Globe at Night
Globe at Night works by asking you to compare how your sky looks compared to a series of star charts:
|GLOBE at Night star charts for Orion (from the webapp).|
After you've looked at the sky, you go to a computer and report what you saw (you can also report your observations immediately on a mobile phone). Depending on how bright the sky is where you live, you will need to give yourself 2-5 minutes before you make a decision. If you are in a natural area tens from any artificial lights, then you may have to wait up to 30 minutes for full dark adaptation (and in that case, you shouldn't use your cell phone!). In general, for someone who lives in the city, you should be able to accomplish the observation in a few minutes. You can do observations anywhere, from the center of an extremely bright city to a wilderness area, and you could write down your observations on paper and report them later.
Since you select the sky brightness based on maps with integer steps, the accuracy of your observation is limited. This means that individual observations are not particularly good measurements of sky brightness,and Globe at Night isn't a good method to see how skyglow is changing in your backyard. However, when we consider a lot of data together, the combined observations are very powerful, and that means Globe at Night data is best for tracking changes at the global, national, state, or potentially city level (if the city is extremely active, with hundreds of observations per year).

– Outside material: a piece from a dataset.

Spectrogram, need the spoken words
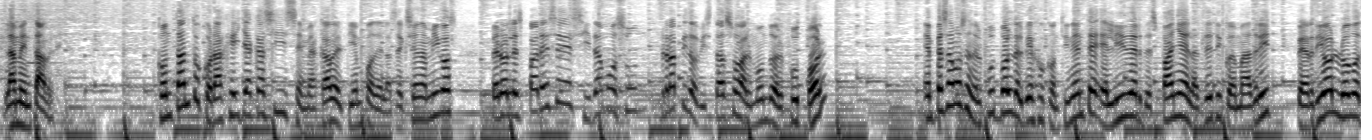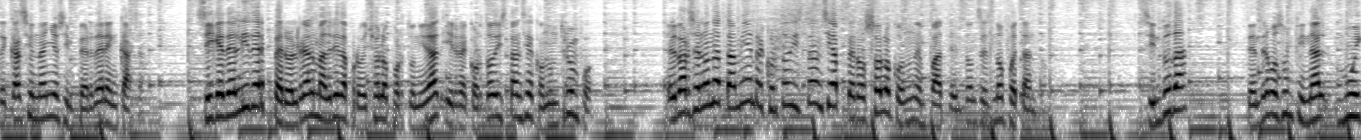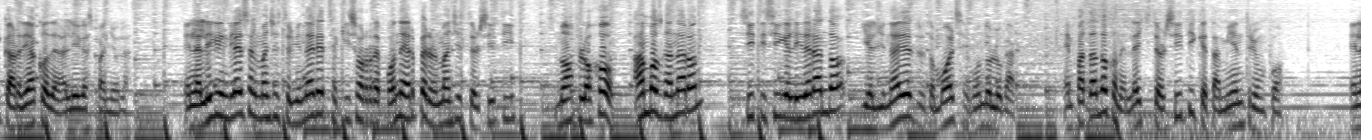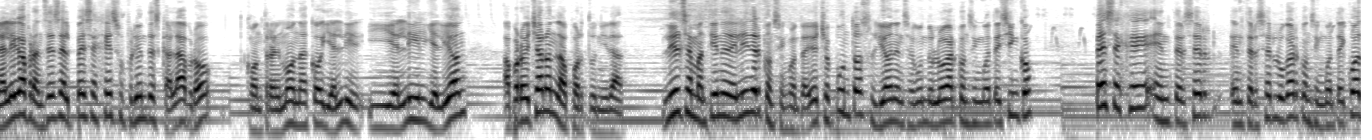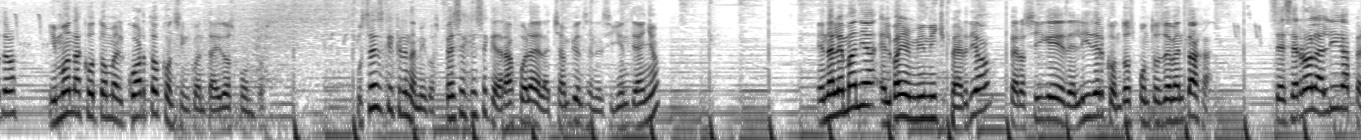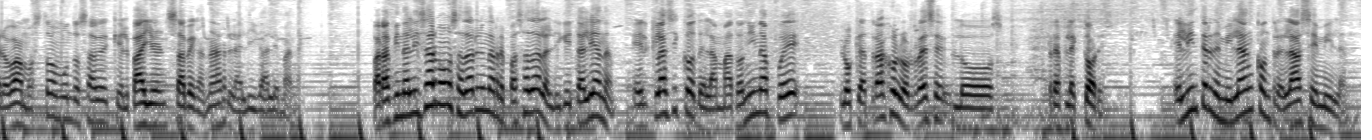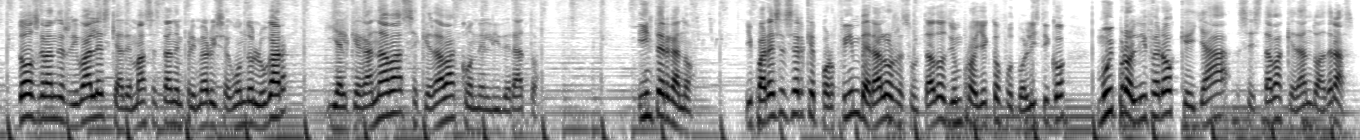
lamentable. Con tanto coraje ya casi se me acaba el tiempo de la sección amigos, pero ¿les parece si damos un rápido vistazo al mundo del fútbol? Empezamos en el fútbol del viejo continente, el líder de España, el Atlético de Madrid, perdió luego de casi un año sin perder en casa. Sigue de líder, pero el Real Madrid aprovechó la oportunidad y recortó distancia con un triunfo. El Barcelona también recortó distancia, pero solo con un empate, entonces no fue tanto. Sin duda, tendremos un final muy cardíaco de la Liga Española. En la Liga Inglesa el Manchester United se quiso reponer, pero el Manchester City no aflojó. Ambos ganaron, City sigue liderando y el United retomó el segundo lugar, empatando con el Leicester City que también triunfó. En la Liga Francesa el PSG sufrió un descalabro contra el Mónaco y el, Lille, y el Lille y el Lyon aprovecharon la oportunidad. Lille se mantiene de líder con 58 puntos, Lyon en segundo lugar con 55, PSG en tercer, en tercer lugar con 54 y Mónaco toma el cuarto con 52 puntos. ¿Ustedes qué creen amigos? ¿PSG se quedará fuera de la Champions en el siguiente año? En Alemania el Bayern Múnich perdió, pero sigue de líder con dos puntos de ventaja. Se cerró la liga, pero vamos, todo el mundo sabe que el Bayern sabe ganar la liga alemana. Para finalizar vamos a darle una repasada a la liga italiana. El clásico de la Madonina fue lo que atrajo los, reflectores. El Inter de Milán contra el AC Milan. Dos grandes rivales que además están en primero y segundo lugar y el que ganaba se quedaba con el liderato. Inter ganó y parece ser que por fin verá los resultados de un proyecto futbolístico muy prolífero que ya se estaba quedando atrás.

Loss of the Night app
The Loss of the Night app was designed to compliment Globe at Night, and to allow people to make more accurate observations (more info). We do this by asking participants whether individual stars are visible. When a participant tags enough stars, we can get a very accurate measurement of the sky brightness for that particular night:
|Highly accurate and self-consistent observation from a participant in Portugal.|
We take some precautions to avoid spoiling your night vision while using the app (e.g. we use an all red/black night mode). But because of the backlight from screens, and the need to look at the phone before staring the app, the app is only designed for areas that have quite a bit of light pollution. If you use it at a cabin on the lake, you'll probably be able to see all the stars the app will suggest, and that's not as valuable as a Globe at Night observation would be.
Because the Loss of the Night app observations are more precise, it should be possible to test the effects of fairly large local changes (e.g. a complete change to LED lighting, a new shopping center right next to your location). However, there are variations in how many stars you can see from night to night due to changes in the atmosphere (for example smoke and humidity make it harder to see stars). So to make sure that changes are really due to a change in lights, it would be most helpful to have observations from several nights per year.
Which app is best for me, or for my group?
If you don't have any background in astronomy and are only interested in donating a few minutes of your time to light pollution research, then Globe at Night is probably for you. If you particularly enjoy spending time looking at the stars, if you have a background in amateur astronomy, or if you are interested in making a precise observation, then you should give the Loss of the Night app a try.
If you want to involve a larger group (like an elementary school class), or if you are planning a citywide campaign, I would suggest that you default to using Globe at Night, unless you've got a really dedicated or specialized group of individuals (e.g. amateur astronomy club).
If you live in an area where you can regularly see the Milky Way, you should definitely stick with Globe at Night, because the Loss of the Night app is intended for places with quite a bit of light pollution (cities and suburbs).
How can I access my data?
I'm glad you asked me that! Thanks to funding from the European MYGEOSS project, we have developed "My Sky at Night" to help you access and visualize your data, and to look at trends (more info here).
Thank you so much for taking part in observing the changes to our shared night sky! If you'd like more information or want to help fight light pollution, please visit the International Dark-Sky Association.